▶ _Your task_: With the images removed, write out every line below exactly.

Source records:
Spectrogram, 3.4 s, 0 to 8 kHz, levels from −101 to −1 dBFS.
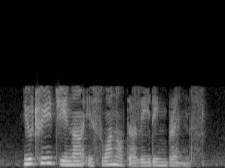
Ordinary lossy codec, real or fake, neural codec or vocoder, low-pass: AAC, 16 kbps; real; none; 7.2 kHz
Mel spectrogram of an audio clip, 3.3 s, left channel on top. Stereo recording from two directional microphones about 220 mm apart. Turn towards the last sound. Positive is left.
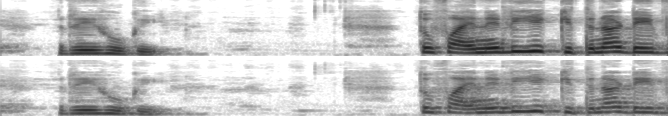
turn(degrees=50)  # may be behind; listen again after turning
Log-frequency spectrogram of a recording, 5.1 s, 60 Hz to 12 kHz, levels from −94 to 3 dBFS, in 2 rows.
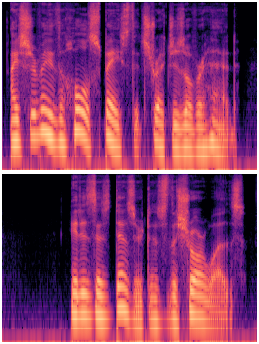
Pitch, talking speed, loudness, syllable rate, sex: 135 Hz, 190 wpm, -18 LUFS, 6.1 syllables/s, male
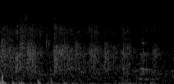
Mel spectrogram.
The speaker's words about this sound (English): Well done. Round of applause.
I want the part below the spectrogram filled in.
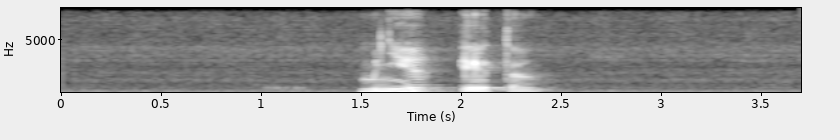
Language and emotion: Russian, neutral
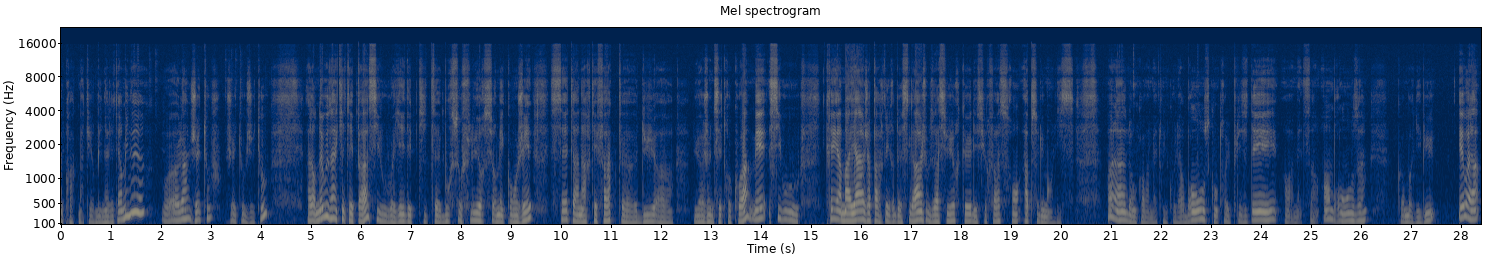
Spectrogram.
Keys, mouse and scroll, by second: 4.4 right click, 5.8-6.5 scroll up 2, 7.6-8.0 scroll down 1, 8.0-9.9 drag, 10.4 right click, 10.8-14.2 drag, 14.7 scroll down 2, 15.2-18.3 right drag, 20.8 click, 21.7 ctrl+d, 23.4 click, 25.0 click, 25.7 click, 26.3 click, 27.0 click, 27.4 scroll down 1, 28.0 click.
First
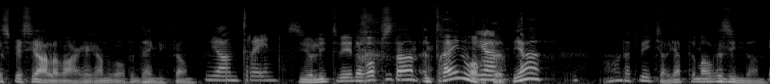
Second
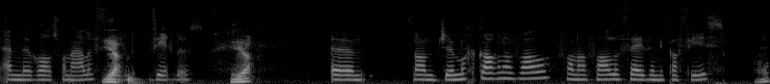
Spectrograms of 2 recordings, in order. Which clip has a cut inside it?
first; 1 cut; at 2.0 s

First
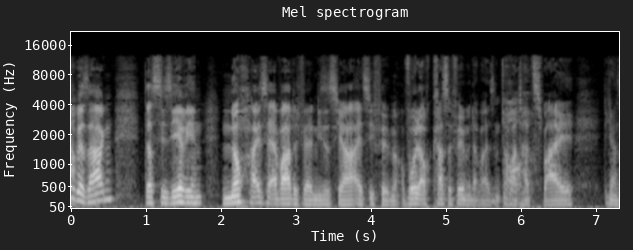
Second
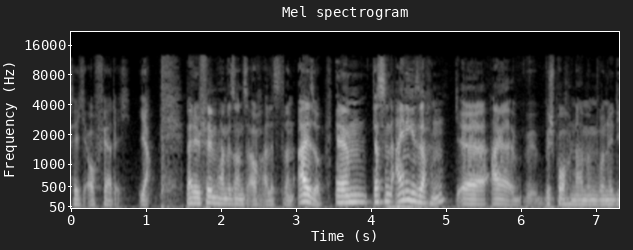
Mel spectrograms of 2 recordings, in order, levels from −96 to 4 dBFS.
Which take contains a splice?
second; 2 cuts; at 3.5 s, 5.1 s

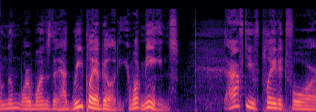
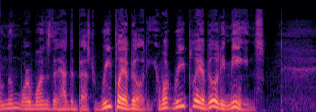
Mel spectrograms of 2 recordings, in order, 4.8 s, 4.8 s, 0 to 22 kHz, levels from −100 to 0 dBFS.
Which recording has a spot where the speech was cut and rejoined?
first; 3 cuts; at 1.0 s, 2.1 s, 3.4 s

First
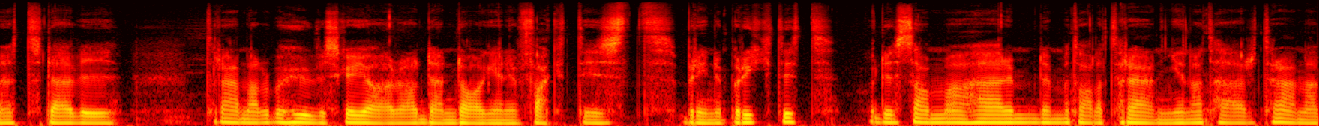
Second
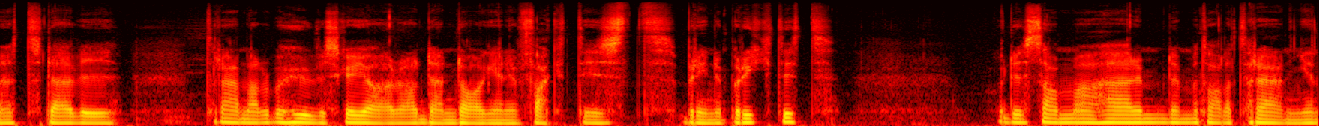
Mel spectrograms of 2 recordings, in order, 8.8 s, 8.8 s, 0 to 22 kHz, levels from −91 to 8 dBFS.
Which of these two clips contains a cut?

▶ _Task output_:
Spectrogram, 3.4 s, 0 to 8 kHz, levels from −101 to −1 dBFS.
Ordinary lossy codec, real or fake, neural codec or vocoder, low-pass: AAC, 16 kbps; real; none; 7.2 kHz
Mel spectrogram of an audio clip, 3.3 s, left channel on top. Stereo recording from two directional microphones about 220 mm apart. Turn towards the last sound. Positive is left.
turn(degrees=50)  # may be behind; listen again after turning
Log-frequency spectrogram of a recording, 5.1 s, 60 Hz to 12 kHz, levels from −94 to 3 dBFS, in 2 rows.
Pitch, talking speed, loudness, syllable rate, sex: 135 Hz, 190 wpm, -18 LUFS, 6.1 syllables/s, male
Mel spectrogram.
The speaker's words about this sound (English): Well done. Round of applause.
I want the part below the spectrogram filled in.
Language and emotion: Russian, neutral
Spectrogram.
Keys, mouse and scroll, by second: 4.4 right click, 5.8-6.5 scroll up 2, 7.6-8.0 scroll down 1, 8.0-9.9 drag, 10.4 right click, 10.8-14.2 drag, 14.7 scroll down 2, 15.2-18.3 right drag, 20.8 click, 21.7 ctrl+d, 23.4 click, 25.0 click, 25.7 click, 26.3 click, 27.0 click, 27.4 scroll down 1, 28.0 click.
First
Second
Spectrograms of 2 recordings, in order. Which clip has a cut inside it?
first; 1 cut; at 2.0 s

First
Second
Mel spectrograms of 2 recordings, in order, levels from −96 to 4 dBFS.
Which take contains a splice?
second; 2 cuts; at 3.5 s, 5.1 s

Mel spectrograms of 2 recordings, in order, 4.8 s, 4.8 s, 0 to 22 kHz, levels from −100 to 0 dBFS.
Which recording has a spot where the speech was cut and rejoined?
first; 3 cuts; at 1.0 s, 2.1 s, 3.4 s

First
Second
Mel spectrograms of 2 recordings, in order, 8.8 s, 8.8 s, 0 to 22 kHz, levels from −91 to 8 dBFS.
Which of these two clips contains a cut?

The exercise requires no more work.